* [TASK INSTRUCTIONS]: What is needed is an exact copy of every line from the one containing "Speech from the spectrogram above, written" through the end of the entries; please set it down without any pictures.

* [ENTRIES SUPPLIED]:
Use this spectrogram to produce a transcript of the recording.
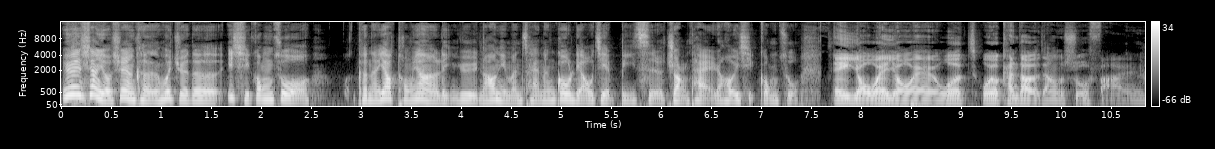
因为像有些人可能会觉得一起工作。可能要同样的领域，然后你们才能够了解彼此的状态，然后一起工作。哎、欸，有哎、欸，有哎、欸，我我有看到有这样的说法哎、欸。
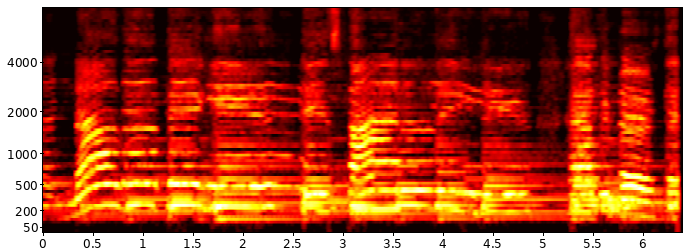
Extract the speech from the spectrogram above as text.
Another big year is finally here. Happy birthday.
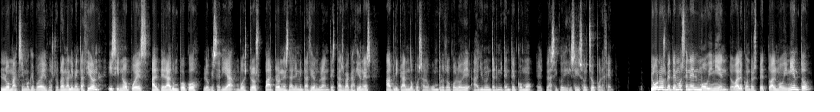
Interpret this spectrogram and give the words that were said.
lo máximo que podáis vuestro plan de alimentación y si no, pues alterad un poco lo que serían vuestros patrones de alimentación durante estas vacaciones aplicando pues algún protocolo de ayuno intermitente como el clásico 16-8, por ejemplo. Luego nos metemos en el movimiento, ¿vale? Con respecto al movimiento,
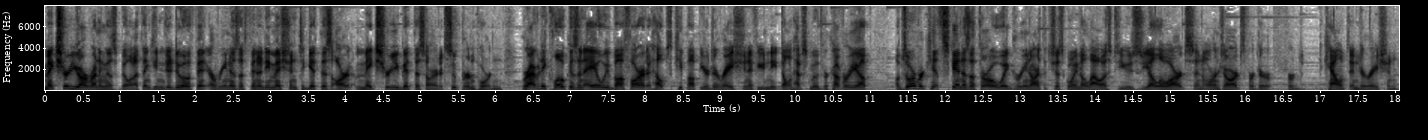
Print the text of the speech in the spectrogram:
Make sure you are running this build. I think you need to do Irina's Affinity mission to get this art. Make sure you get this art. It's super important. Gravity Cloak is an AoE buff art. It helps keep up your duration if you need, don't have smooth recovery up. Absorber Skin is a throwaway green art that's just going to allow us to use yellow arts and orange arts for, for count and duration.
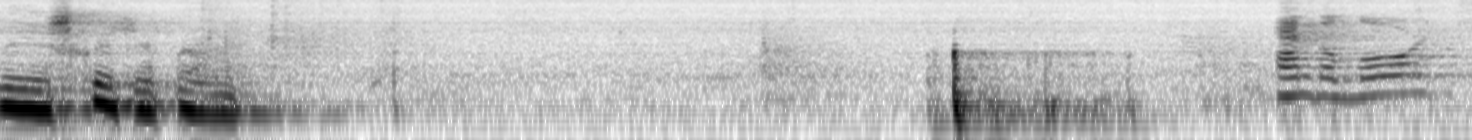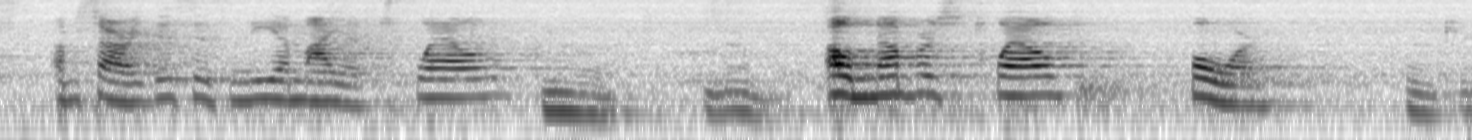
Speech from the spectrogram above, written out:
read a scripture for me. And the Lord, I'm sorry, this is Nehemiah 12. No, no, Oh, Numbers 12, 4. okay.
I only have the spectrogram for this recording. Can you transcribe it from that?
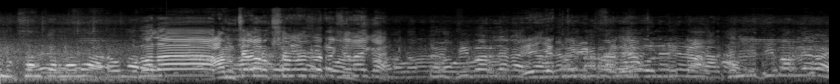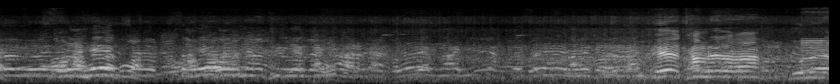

* [REPLY TO THE TASK]:
Speech from the spectrogram above, written out:
read a scripture for me. And the Lord, I'm sorry, this is Nehemiah 12. No, no, Oh, Numbers 12, 4. okay.
I only have the spectrogram for this recording. Can you transcribe it from that?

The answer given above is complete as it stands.